● **Required work**: Word for word, restate the listing that follows and leave out the images.
──────────────────────────────
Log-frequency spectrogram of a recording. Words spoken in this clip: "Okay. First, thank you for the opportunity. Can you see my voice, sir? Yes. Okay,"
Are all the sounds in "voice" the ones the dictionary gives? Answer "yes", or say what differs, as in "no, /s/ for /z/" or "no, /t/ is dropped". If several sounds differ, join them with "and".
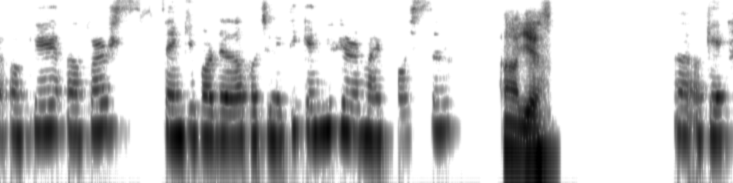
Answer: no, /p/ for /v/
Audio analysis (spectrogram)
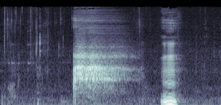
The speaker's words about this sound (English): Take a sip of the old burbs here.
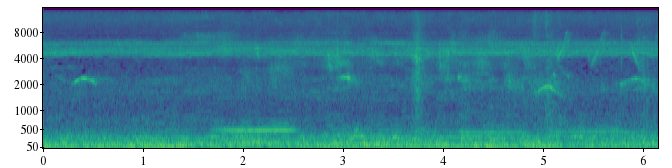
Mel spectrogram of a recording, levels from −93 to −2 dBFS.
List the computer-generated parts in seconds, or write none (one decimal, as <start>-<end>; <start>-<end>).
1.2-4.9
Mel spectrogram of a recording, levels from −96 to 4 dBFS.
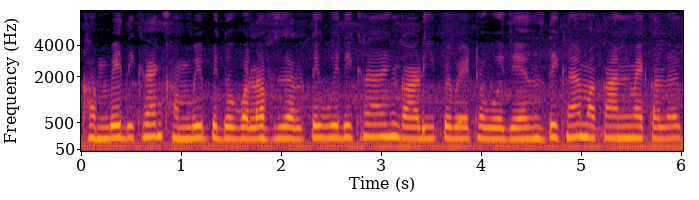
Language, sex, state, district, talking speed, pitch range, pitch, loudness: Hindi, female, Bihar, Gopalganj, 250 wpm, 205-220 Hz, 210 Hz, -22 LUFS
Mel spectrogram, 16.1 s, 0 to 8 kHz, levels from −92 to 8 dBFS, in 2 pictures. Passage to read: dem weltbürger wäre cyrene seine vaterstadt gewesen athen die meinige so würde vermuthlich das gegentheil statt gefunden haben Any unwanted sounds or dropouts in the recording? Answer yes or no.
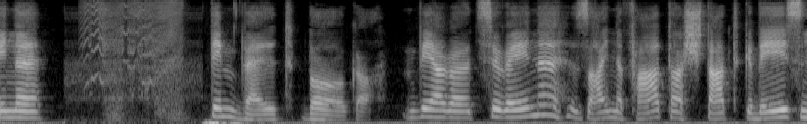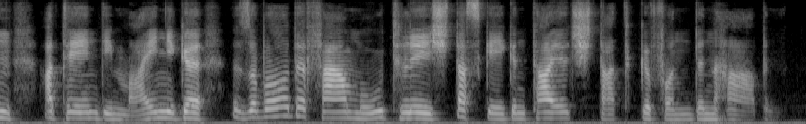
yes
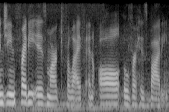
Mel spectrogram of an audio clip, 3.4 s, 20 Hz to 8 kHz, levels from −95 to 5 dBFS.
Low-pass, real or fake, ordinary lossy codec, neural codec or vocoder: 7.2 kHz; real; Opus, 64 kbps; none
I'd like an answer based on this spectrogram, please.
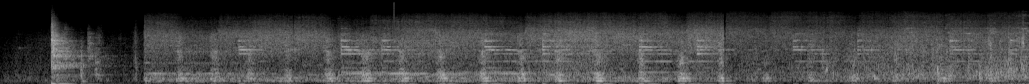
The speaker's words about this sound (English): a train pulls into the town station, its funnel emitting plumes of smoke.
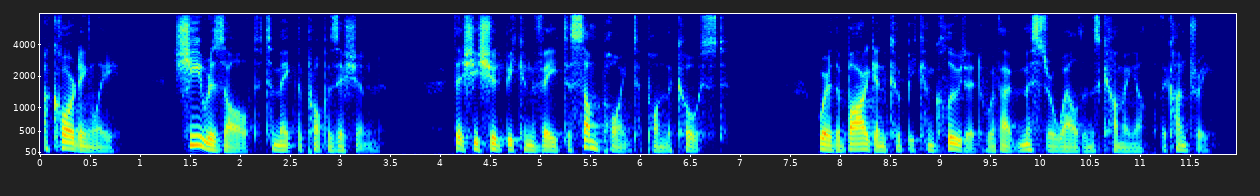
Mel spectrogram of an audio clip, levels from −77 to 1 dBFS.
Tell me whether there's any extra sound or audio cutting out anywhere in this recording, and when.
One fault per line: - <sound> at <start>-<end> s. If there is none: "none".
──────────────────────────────
● **Solution to this task**:
Log-frequency spectrogram of a recording. Words spoken in this clip: "Okay. First, thank you for the opportunity. Can you see my voice, sir? Yes. Okay,"
Are all the sounds in "voice" the ones the dictionary gives? Answer "yes", or say what differs, as in "no, /s/ for /z/" or "no, /t/ is dropped". If several sounds differ, join them with "and".
Answer: no, /p/ for /v/
Audio analysis (spectrogram)
The speaker's words about this sound (English): Take a sip of the old burbs here.
Mel spectrogram of a recording, levels from −93 to −2 dBFS.
List the computer-generated parts in seconds, or write none (one decimal, as <start>-<end>; <start>-<end>).
1.2-4.9
Mel spectrogram of a recording, levels from −96 to 4 dBFS.
Language, sex, state, district, talking speed, pitch range, pitch, loudness: Hindi, female, Bihar, Gopalganj, 250 wpm, 205-220 Hz, 210 Hz, -22 LUFS
Mel spectrogram, 16.1 s, 0 to 8 kHz, levels from −92 to 8 dBFS, in 2 pictures. Passage to read: dem weltbürger wäre cyrene seine vaterstadt gewesen athen die meinige so würde vermuthlich das gegentheil statt gefunden haben Any unwanted sounds or dropouts in the recording? Answer yes or no.
yes
Mel spectrogram of an audio clip, 3.4 s, 20 Hz to 8 kHz, levels from −95 to 5 dBFS.
Low-pass, real or fake, ordinary lossy codec, neural codec or vocoder: 7.2 kHz; real; Opus, 64 kbps; none
I'd like an answer based on this spectrogram, please.
The speaker's words about this sound (English): a train pulls into the town station, its funnel emitting plumes of smoke.
Mel spectrogram of an audio clip, levels from −77 to 1 dBFS.
Tell me whether there's any extra sound or audio cutting out anywhere in this recording, and when.
One fault per line: - <sound> at <start>-<end> s. If there is none: "none".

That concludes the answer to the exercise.